Organization of the course: In part 1, each student presents the solution to one homework exercise in front of the class (about 20’) using a live demonstration in ‘R’. In part 2, we focus on applications. Each student selects one or two papers from the reading list on which s/he acts as the ‘expert’. The reading list is handed out in the first session. It is therefore imperative to participate in the first session. Students who cannot (for a good reason) participate in the first session should send me an e-mail one week before the first session.
Classroom discussion in part 2 of the course is organized as follows: The topic/paper is introduced in a very concise manner (extended abstract; max 5’) by one student. The student who acts as ‘expert’ then provides a concise presentation of the paper (presentation; about 20’) using slides. We then discuss questions of technical detail as well as questions on context and interpretation.
A successful ‘expert’ is able to summarize each section/paragraph of her paper in his or her own words at any time during the discussion, guides the discussion and is able to answer most questions from fellow students and the instructor. Participants are expected to read all papers, prepare questions, and to contribute their own thoughts and views on the paper. Participation is essential. Critical thought, controversy and debate is welcome (once we are clear about what the paper says).

Assessment and permitted materials

Minimum requirements and assessment criteria

Requirements: Participants should have taken an introductory course to the field of experimental economics, for example the MA course “Behavioral and Experimental Economics” (UK040832). Students with comparable backgrounds can also be admitted but need to provide evidence that their knowledge is comparable (bring table of contents and grade of classes taken elsewhere to the first session). In addition, a sound knowledge of microeconomics, game theory, and microeconometrics is required.

Examination topics

Grading: Successful completion of this course earns students 8 ECTS credits.
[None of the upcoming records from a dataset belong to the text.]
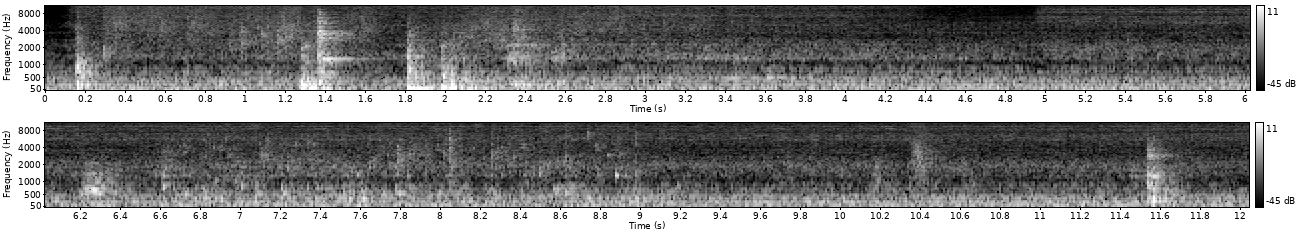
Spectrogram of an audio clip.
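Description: Sushi rice is washed under a running kitchen tap, giving a steady close rush of water throughout, with a few louder splashes and clatters near the start.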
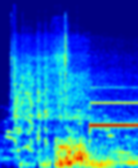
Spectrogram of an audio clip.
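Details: Ford Explorer that sat about five years and previously only cranked without starting: it cranks briefly, catches quickly and settles into a steady smooth idle, starting on the key. Normal start.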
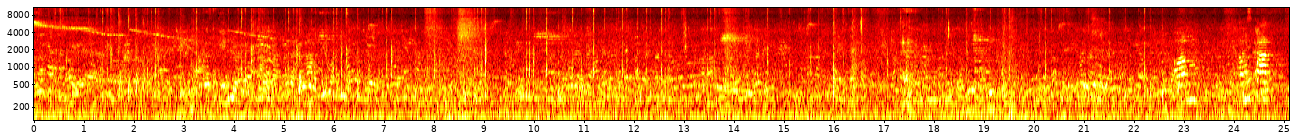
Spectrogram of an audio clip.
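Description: Spectators and players chatter and call out outdoors.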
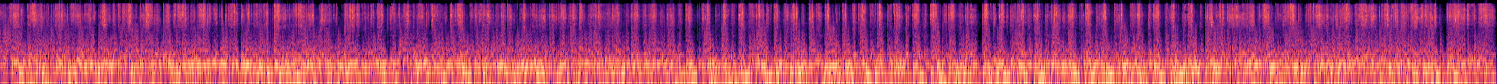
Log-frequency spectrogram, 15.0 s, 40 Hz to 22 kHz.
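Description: A silver condenser microphone's hollow metal mesh grille is scratched fast by long acrylic nails. The result is a dense, loud, continuous low rumble around 180–200 Hz, with rapid scratchy strokes flickering through the upper range for the full fifteen seconds.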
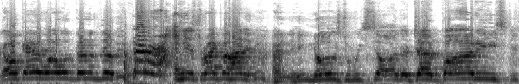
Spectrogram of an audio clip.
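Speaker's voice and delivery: loud, high, frantic chatter; panicked. Acted. Siblings chased by killer in car, panicked yelling. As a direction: gabble it at full alarm.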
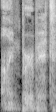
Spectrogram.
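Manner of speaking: gruff, put-on caped superhero voice. Imagining a nocturnal burbot fish speaking, Batman voice. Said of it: "doing his Batman voice".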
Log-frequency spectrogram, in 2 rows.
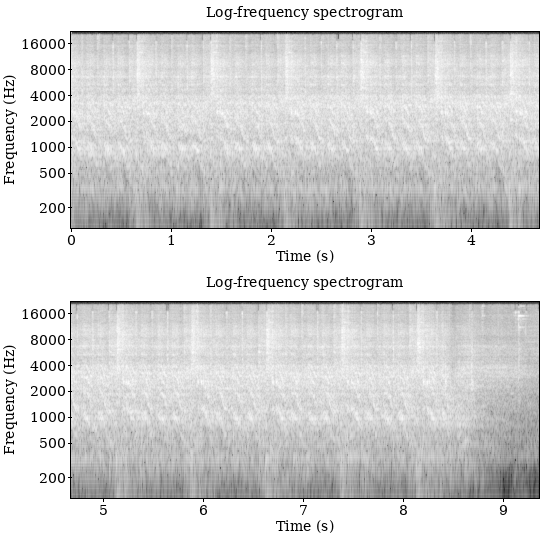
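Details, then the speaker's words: Cummins bus diesel sat outside nearly 3.5 years, on old batteries on a cold day, injector lines closed: fast steady cranking with an odd catch, one cylinder firing, then winding down without starting; lines to be reopened for more bleeding. "that seems like we got one so now open these back up because we're not as close as i thought we were"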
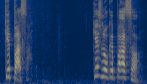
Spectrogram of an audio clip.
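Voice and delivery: high, urgent questioning call; anxious blind beggar asking. Acted. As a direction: call out to the crowd, eager to know. Blind Bartimeo hears the crowd.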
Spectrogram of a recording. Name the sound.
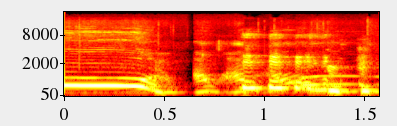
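voice imitating a howl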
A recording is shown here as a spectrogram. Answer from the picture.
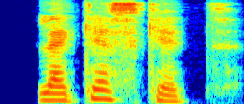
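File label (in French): "la casquette", French; ropa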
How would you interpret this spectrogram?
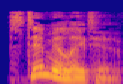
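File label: "stimulative", British English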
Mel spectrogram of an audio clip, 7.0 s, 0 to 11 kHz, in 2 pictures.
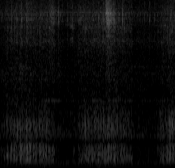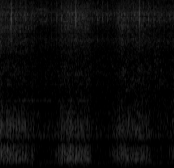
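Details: Low rumbling snores with each breath, about five in seven seconds, roughly 45 a minute; snoring.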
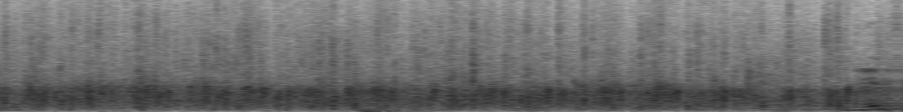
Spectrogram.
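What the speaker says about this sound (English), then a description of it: "A big round of applause for her." Steady applause from an audience honouring an award winner at a youth awards event, a dense continuous clapping that holds evenly throughout with no pauses.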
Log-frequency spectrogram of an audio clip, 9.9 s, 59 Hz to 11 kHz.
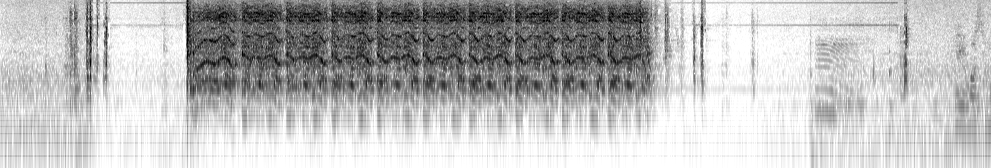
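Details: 2006 Honda Odyssey 3.5 V6 with a cranks-but-no-start complaint after it stopped while driving: the starter spins the engine quickly and unusually evenly for several seconds with no firing.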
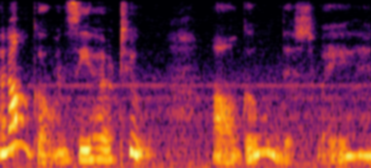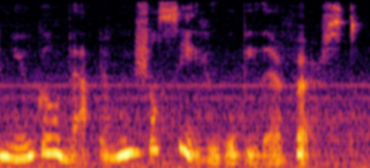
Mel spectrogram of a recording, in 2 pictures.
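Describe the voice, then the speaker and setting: A woman uses a put-on character voice at a fairly slow pace, with light background noise behind her. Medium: read story. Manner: sly, feigned gentleness.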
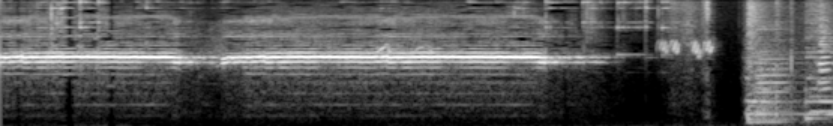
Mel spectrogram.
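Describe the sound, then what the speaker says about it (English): A shrill whistle blown in one long, steady blast lasting nearly three seconds, then a few short chirps, followed by a brief burst of noise. "All you have to do is blow this whistle"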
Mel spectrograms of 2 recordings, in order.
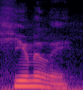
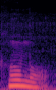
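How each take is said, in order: First: The final vowel is clearly pronounced. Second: The final vowel is left silent. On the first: The speaker calls it right. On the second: The speaker calls it wrong.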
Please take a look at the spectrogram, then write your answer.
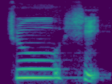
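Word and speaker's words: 中止: Chu shi. Cu-nya panjang ya teman-teman. Chu shi.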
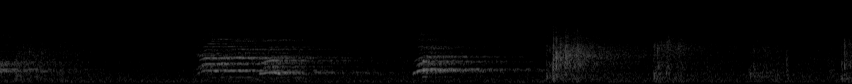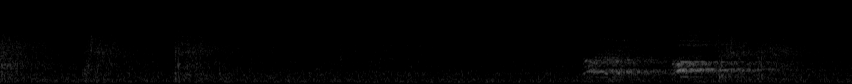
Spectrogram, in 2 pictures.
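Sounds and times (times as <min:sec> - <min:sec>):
person shouting command: 0:02.0 - 0:03.5, 0:04.1 - 0:05.1, 0:14.4 - 0:16.1.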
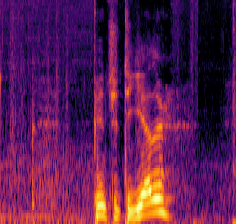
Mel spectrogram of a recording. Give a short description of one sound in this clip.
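A man speaks briefly up close.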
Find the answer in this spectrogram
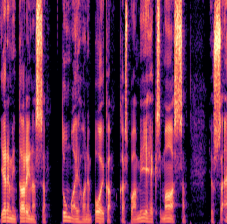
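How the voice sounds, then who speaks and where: The recording is very clean and the background silent. A man's voice sits at a very deep, low pitch. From Finland. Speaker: podcast host. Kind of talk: scripted narration. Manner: formal.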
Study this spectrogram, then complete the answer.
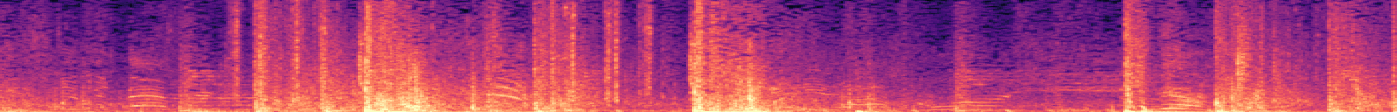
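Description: Gunfire rattles in Red Dead Online, with sharp shots and rapid volleys cracking irregularly at close range over busy background game noise.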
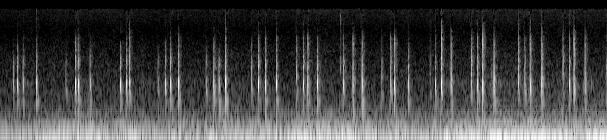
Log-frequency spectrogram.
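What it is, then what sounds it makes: Plastic eyeshadow compact. Long acrylic nails tap and scratch the back of a flat plastic eyeshadow compact with a glossy label. Quick, irregular clicky taps with a hollow, mid-pitched tone ride over a steady low rumble, growing slightly louder toward the end.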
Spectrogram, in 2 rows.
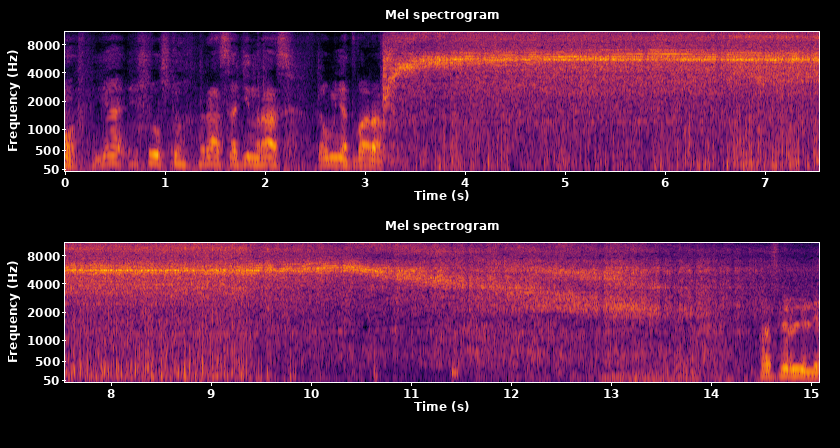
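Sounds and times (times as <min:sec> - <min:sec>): electric drill whining: 0:03.2 - 0:15.0.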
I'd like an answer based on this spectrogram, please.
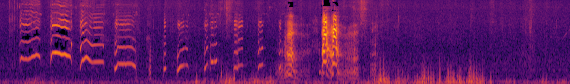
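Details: A six-week-old puppy from Holly's rescue litter of six boys and four girls gives a quick string of high, bending whimpers, then breathy yelps and rustling noises as the crying fades.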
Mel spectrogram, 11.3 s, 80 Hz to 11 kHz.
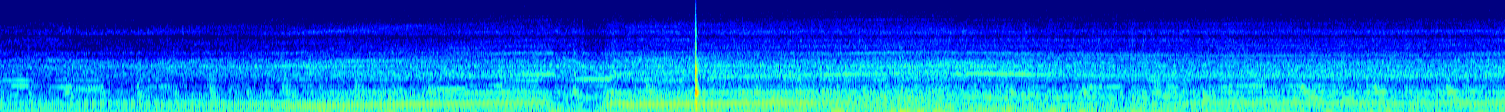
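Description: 2010 Yamaha R1's inline-four engine accelerating from low speed: its pitch climbs for about four seconds, drops sharply as it shifts up, climbs again and then holds steady at a cruise. A single sharp click sounds just after five seconds.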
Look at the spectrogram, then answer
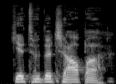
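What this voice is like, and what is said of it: Arnold Schwarzenegger impression. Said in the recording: “Everyone can do Arnold Schwarzenegger.”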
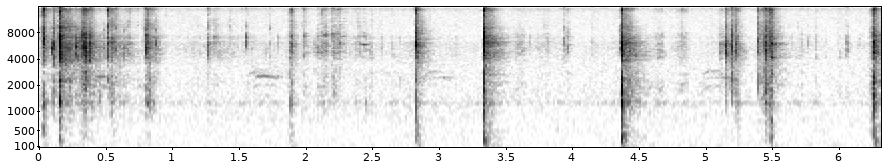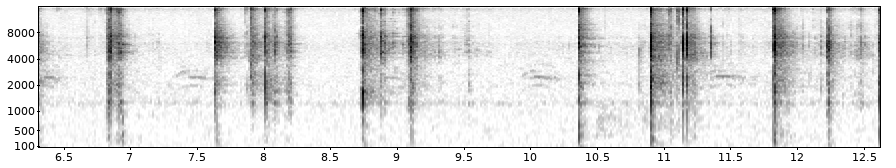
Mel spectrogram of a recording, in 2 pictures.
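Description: Machete blade chopping into a rotten tree trunk: short, sharp chops at an uneven pace, about two a second.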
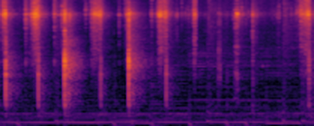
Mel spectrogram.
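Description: Kitchen knife slicing an onion on a plastic cutting board: the blade taps the board about twice a second. The taps are sharper in the first couple of seconds and softer after that.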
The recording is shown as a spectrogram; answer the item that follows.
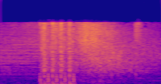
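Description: A historic machine gun fires a rapid burst of about ten loud, close shots, followed by a lingering roar of echo and reverberation with no talking.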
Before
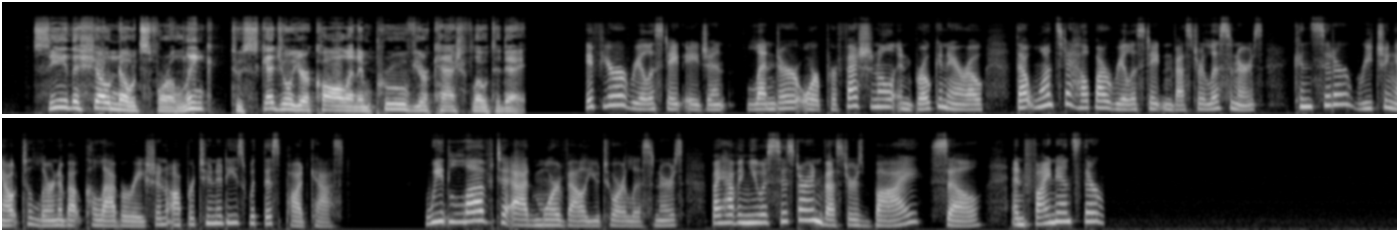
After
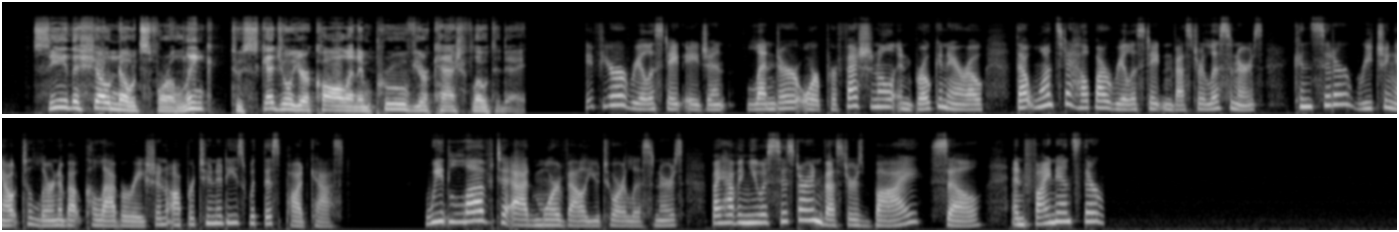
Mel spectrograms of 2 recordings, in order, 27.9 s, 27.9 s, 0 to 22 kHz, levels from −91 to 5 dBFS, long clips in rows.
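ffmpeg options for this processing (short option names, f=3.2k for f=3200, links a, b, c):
-filter_complex "[0:a]asplit=3[a][b][c];[a]afade=t=out:st=4.88:d=0.02[d];[b]acompressor=threshold=-31dB:ratio=16:attack=3.2:release=140:knee=1:detection=peak,afade=t=in:st=4.88:d=0.02,afade=t=out:st=6.07:d=0.02[e];[c]afade=t=in:st=6.07:d=0.02[f];[d][e][f]amix=inputs=3:normalize=0"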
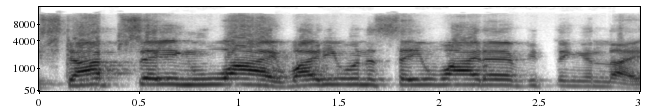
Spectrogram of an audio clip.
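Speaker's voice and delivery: shrill, very high, loud shouting. Retelling how a guy in Marseille yelled at the speaker: retelling a yell. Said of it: "The guy was yelling at me".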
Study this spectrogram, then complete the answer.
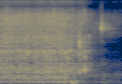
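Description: Water pours steadily into a pot for steaming suruttu appam, a continuous rushing splash that tapers off into a couple of small drips and clinks, close and fairly quiet, with no talk.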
Because your contribution to the class is essential, your attendance at every class is expected. Unexplained and unexcused absences will negatively affect your grade.
Grades are determined as follows:
1. (10%) Presentation of one exercise.
2. (10%) Presentation of one extended abstract.
3. (30%) Presentation of one paper.
4. (20%) Active participation in discussion.
5. (30%) Hand in two term papers each consisting of an extended abstract (about 1 page) summarizing the paper in your own words and your comments and own thoughts (max. 3 pages). Best shot counts.
Note: deadline for handing in written material (exercise, extended abstract, presentation, term papers) at latest 24 hours before the course by e-mail to me.

Reading list

Reading list / moodle

Association in the course directory

Last modified: Mo 07.09.2020 15:28